# TASK DATA
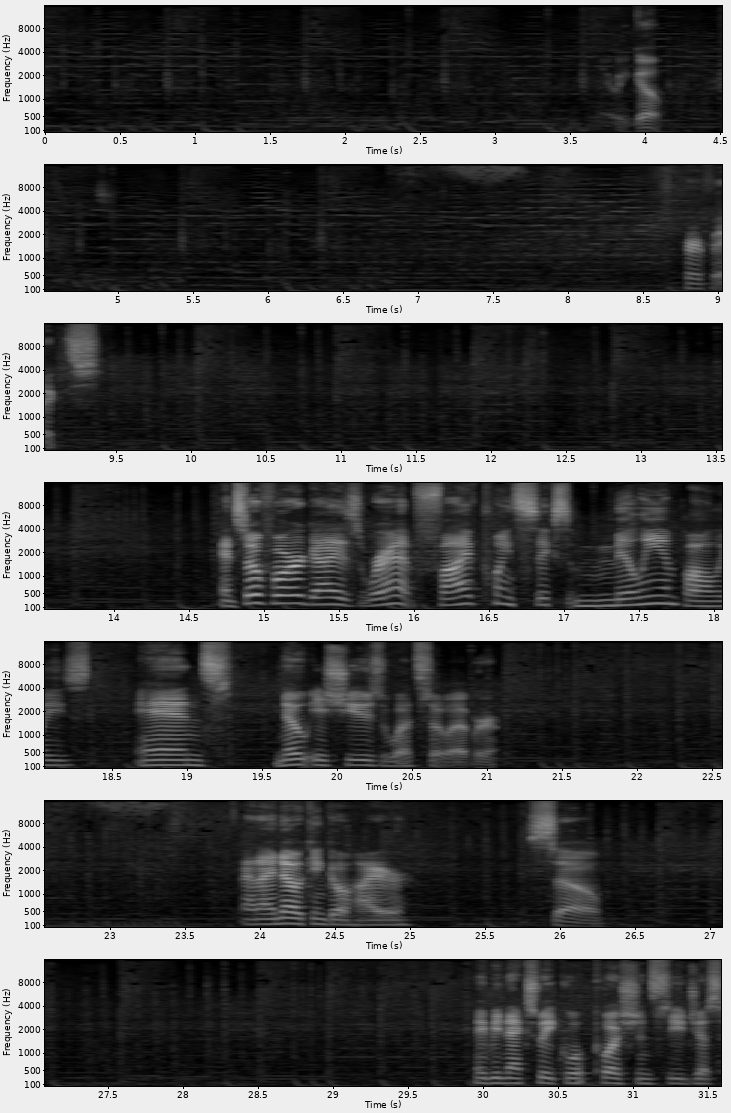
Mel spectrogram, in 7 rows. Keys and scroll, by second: 5.6-6.7 typing, 29.6 s.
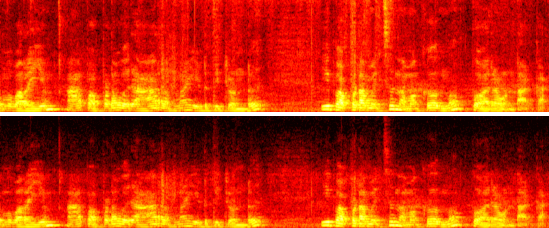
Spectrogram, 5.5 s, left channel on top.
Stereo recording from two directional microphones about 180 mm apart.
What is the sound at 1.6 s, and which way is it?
Speech, 30° left (ahead or behind).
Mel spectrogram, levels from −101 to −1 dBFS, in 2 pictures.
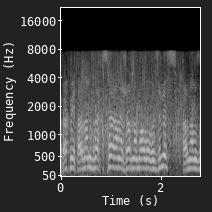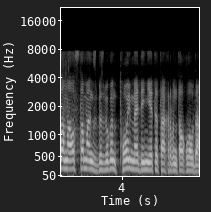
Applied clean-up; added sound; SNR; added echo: none; none; none; none.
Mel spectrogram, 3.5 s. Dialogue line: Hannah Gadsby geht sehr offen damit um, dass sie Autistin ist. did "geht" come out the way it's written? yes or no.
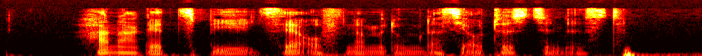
no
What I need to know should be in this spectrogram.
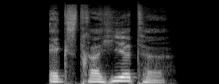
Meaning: inflection of extrahieren: 1. first/third-person singular preterite 2. first/third-person singular subjunctive II
- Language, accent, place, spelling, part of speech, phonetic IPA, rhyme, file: German, Germany, Berlin, extrahierte, adjective / verb, [ɛkstʁaˈhiːɐ̯tə], -iːɐ̯tə, De-extrahierte.ogg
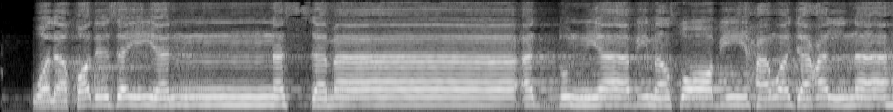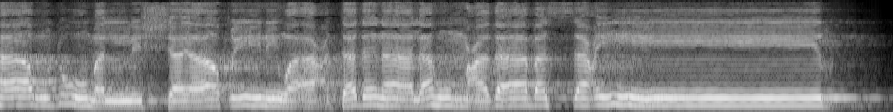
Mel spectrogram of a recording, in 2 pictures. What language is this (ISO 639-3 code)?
ara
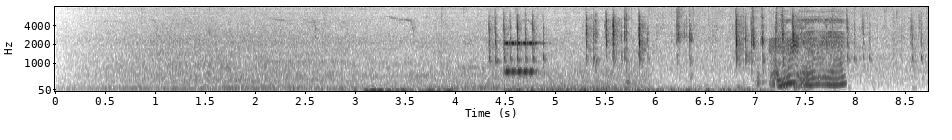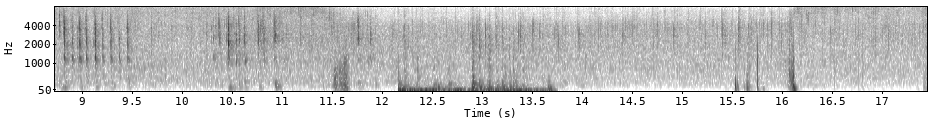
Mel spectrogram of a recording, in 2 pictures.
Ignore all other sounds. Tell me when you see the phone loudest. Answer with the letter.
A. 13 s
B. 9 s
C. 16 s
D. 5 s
D.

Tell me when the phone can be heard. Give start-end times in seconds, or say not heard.
4.5-7.1.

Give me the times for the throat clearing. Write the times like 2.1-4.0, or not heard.
7.0-8.0.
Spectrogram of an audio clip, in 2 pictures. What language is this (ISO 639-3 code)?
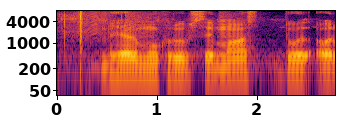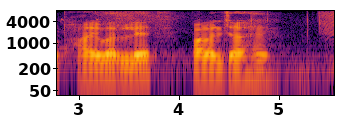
mag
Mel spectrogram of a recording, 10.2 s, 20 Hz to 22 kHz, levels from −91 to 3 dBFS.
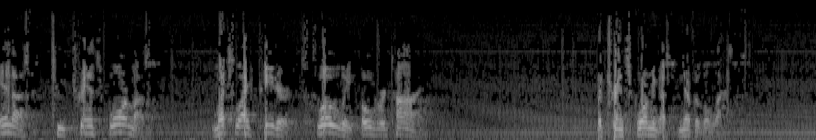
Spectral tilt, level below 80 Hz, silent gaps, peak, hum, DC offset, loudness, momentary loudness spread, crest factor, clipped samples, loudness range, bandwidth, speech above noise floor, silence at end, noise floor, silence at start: -4 dB/octave; -64 dBFS; none; -16 dBFS; 60 Hz at -65 dBFS; under 0.1%; -39 LUFS; 23 LU; 24 dB; under 0.1%; 4 LU; 16 kHz; 20 dB; 0 s; -59 dBFS; 0 s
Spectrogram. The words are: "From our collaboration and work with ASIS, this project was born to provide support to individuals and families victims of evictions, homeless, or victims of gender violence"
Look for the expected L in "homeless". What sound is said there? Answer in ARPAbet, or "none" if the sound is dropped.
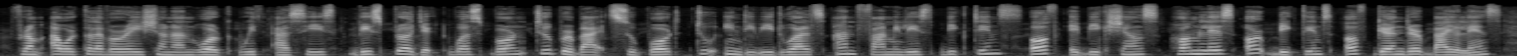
L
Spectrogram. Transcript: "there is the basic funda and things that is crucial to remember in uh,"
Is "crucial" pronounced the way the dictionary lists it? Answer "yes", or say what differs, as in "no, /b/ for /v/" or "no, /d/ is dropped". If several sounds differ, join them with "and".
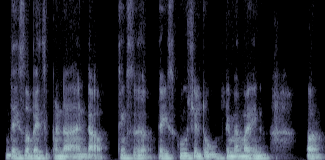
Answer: no, /ɹ/ is dropped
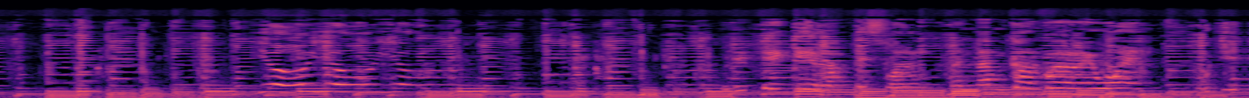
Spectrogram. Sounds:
Music

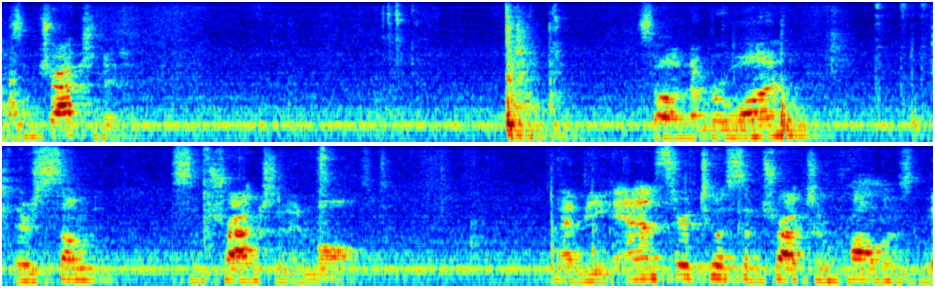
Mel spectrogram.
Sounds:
Speech

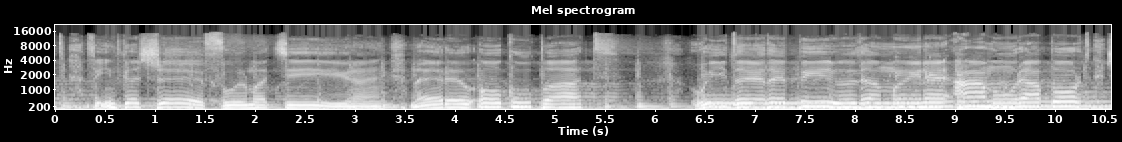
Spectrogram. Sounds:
Music

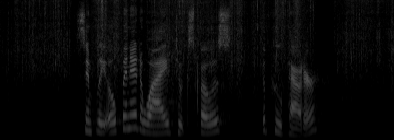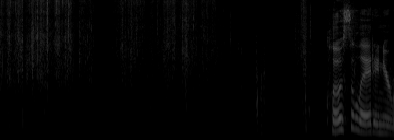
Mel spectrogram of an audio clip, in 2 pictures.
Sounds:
Speech, inside a small room

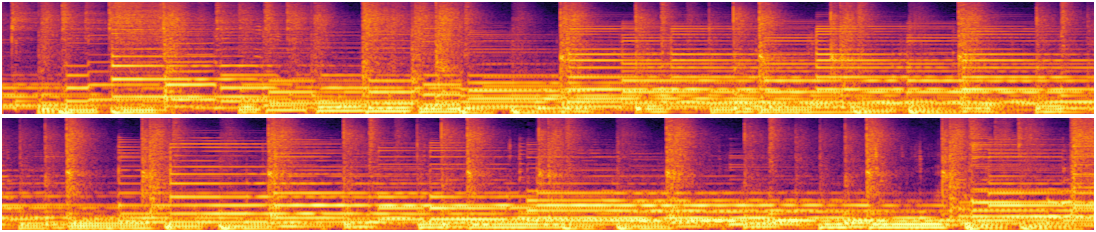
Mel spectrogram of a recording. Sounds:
Music, Musical instrument

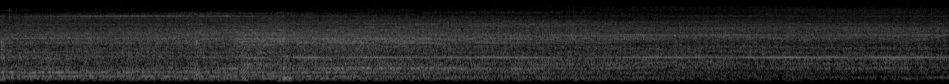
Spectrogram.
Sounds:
Vacuum cleaner

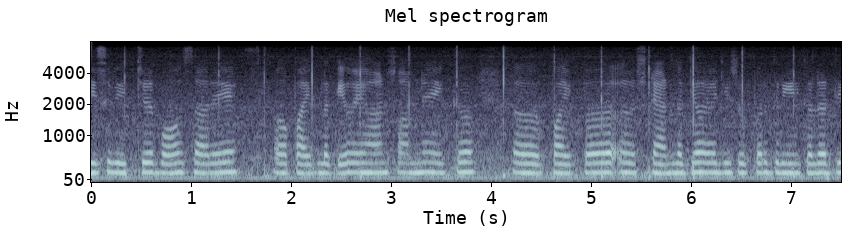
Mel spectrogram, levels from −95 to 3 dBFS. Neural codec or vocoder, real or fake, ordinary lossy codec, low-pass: none; real; Opus, 64 kbps; 7.2 kHz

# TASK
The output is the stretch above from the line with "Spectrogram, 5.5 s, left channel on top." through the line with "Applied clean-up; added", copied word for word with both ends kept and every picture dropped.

# FINAL ANSWER
Spectrogram, 5.5 s, left channel on top.
Stereo recording from two directional microphones about 180 mm apart.
What is the sound at 1.6 s, and which way is it?
Speech, 30° left (ahead or behind).
Mel spectrogram, levels from −101 to −1 dBFS, in 2 pictures.
Applied clean-up; added sound; SNR; added echo: none; none; none; none.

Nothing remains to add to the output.